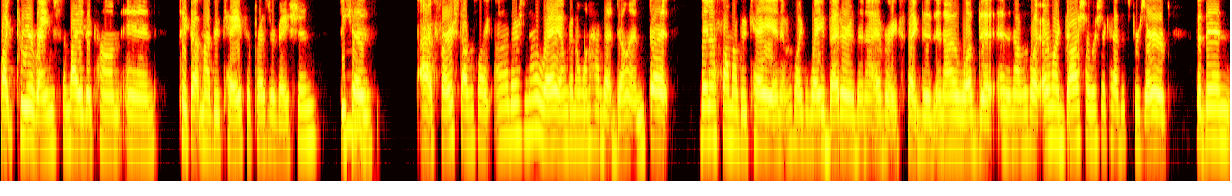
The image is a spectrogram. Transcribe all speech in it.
like prearranged somebody to come and pick up my bouquet for preservation because mm. at first I was like, oh, there's no way I'm going to want to have that done. But then I saw my bouquet and it was like way better than I ever expected and I loved it. And I was like, oh my gosh, I wish I could have this preserved. But then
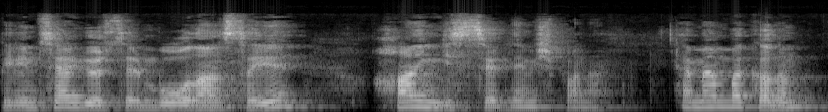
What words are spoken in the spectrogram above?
Bilimsel gösterim bu olan sayı hangisidir demiş bana. Hemen bakalım.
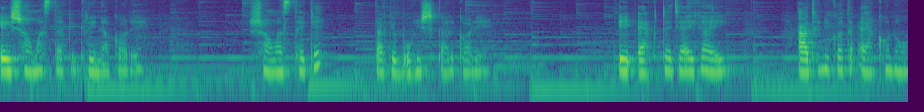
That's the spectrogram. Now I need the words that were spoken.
এই সমাজ তাকে ঘৃণা করে। সমাজ থেকে তাকে বহিষ্কার করে। এই একটা জায়গায় আধুনিকতা এখনও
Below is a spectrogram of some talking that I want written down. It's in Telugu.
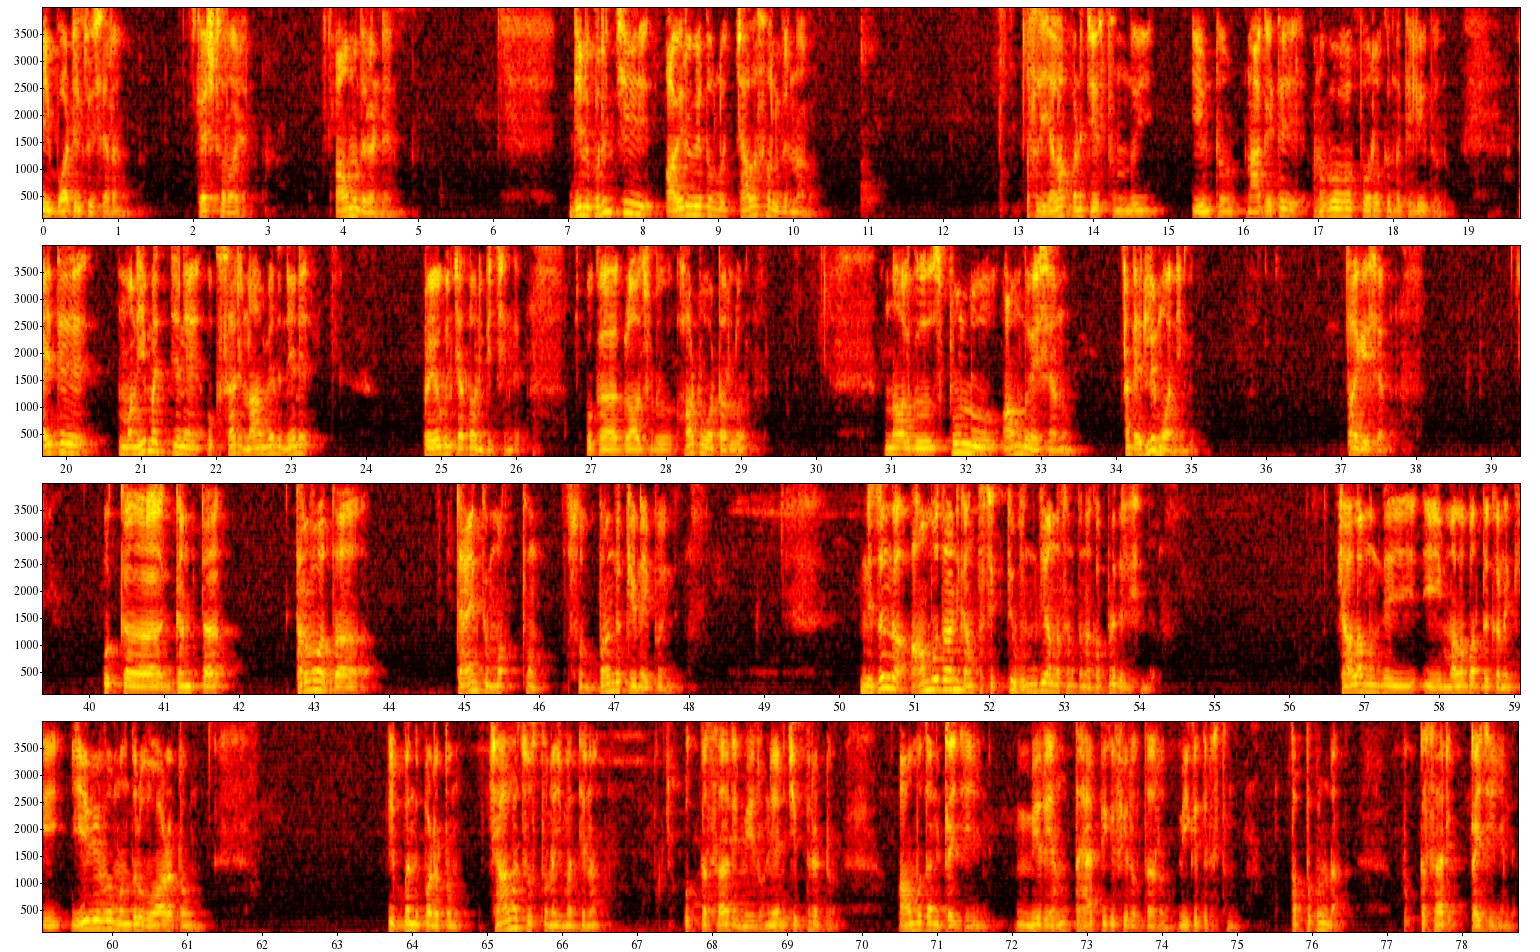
ఈ బాటిల్ చూసారా కేస్టర్ ఆయిల్ ఆముదం వెండాను దీని గురించి ఆయుర్వేదంలో చాలాసార్లు విన్నాను. అసలు ఎలా పనిచేస్తుంది ఏంటో నాకైతే అనుభవపూర్వకంగా తెలియదు అయితే మన ఈ మధ్యనే ఒకసారి నా మీద నేనే ప్రయోగం చేద్దాం అనిపించింది. ఒక గ్లాసుడు హాట్ వాటర్లో నాలుగు స్పూన్లు ఆముదం వేసాను అంటే ఎర్లీ మార్నింగ్ తాగేశాను. ఒక గంట తర్వాత ట్యాంక్ మొత్తం శుభ్రంగా క్లీన్ అయిపోయింది. నిజంగా ఆముదానికి అంత శక్తి ఉంది అన్న సంగతి నాకు అప్పుడే తెలిసింది. చాలామంది ఈ మలబద్ధకానికి ఏవేవో మందులు వాడటం ఇబ్బంది పడటం చాలా చూస్తున్న ఈ మధ్యన. ఒక్కసారి మీరు నేను చెప్పినట్టు ఆముదాన్ని ట్రై చేయండి. మీరు ఎంత హ్యాపీగా ఫీల్ అవుతారో మీకే తెలుస్తుంది. తప్పకుండా ఒక్కసారి ట్రై చేయండి.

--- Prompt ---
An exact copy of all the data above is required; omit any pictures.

--- Exercise answer ---
The image is a spectrogram. Transcribe all speech in it.
like prearranged somebody to come and pick up my bouquet for preservation because mm. at first I was like, oh, there's no way I'm going to want to have that done. But then I saw my bouquet and it was like way better than I ever expected and I loved it. And I was like, oh my gosh, I wish I could have this preserved. But then
What words are spoken in the spectrogram above?
Bilimsel gösterim bu olan sayı hangisidir demiş bana. Hemen bakalım.
That's the spectrogram. Now I need the words that were spoken.
এই সমাজ তাকে ঘৃণা করে। সমাজ থেকে তাকে বহিষ্কার করে। এই একটা জায়গায় আধুনিকতা এখনও
Below is a spectrogram of some talking that I want written down. It's in Telugu.
ఈ బాటిల్ చూసారా కేస్టర్ ఆయిల్ ఆముదం వెండాను దీని గురించి ఆయుర్వేదంలో చాలాసార్లు విన్నాను. అసలు ఎలా పనిచేస్తుంది ఏంటో నాకైతే అనుభవపూర్వకంగా తెలియదు అయితే మన ఈ మధ్యనే ఒకసారి నా మీద నేనే ప్రయోగం చేద్దాం అనిపించింది. ఒక గ్లాసుడు హాట్ వాటర్లో నాలుగు స్పూన్లు ఆముదం వేసాను అంటే ఎర్లీ మార్నింగ్ తాగేశాను. ఒక గంట తర్వాత ట్యాంక్ మొత్తం శుభ్రంగా క్లీన్ అయిపోయింది. నిజంగా ఆముదానికి అంత శక్తి ఉంది అన్న సంగతి నాకు అప్పుడే తెలిసింది. చాలామంది ఈ మలబద్ధకానికి ఏవేవో మందులు వాడటం ఇబ్బంది పడటం చాలా చూస్తున్న ఈ మధ్యన. ఒక్కసారి మీరు నేను చెప్పినట్టు ఆముదాన్ని ట్రై చేయండి. మీరు ఎంత హ్యాపీగా ఫీల్ అవుతారో మీకే తెలుస్తుంది. తప్పకుండా ఒక్కసారి ట్రై చేయండి.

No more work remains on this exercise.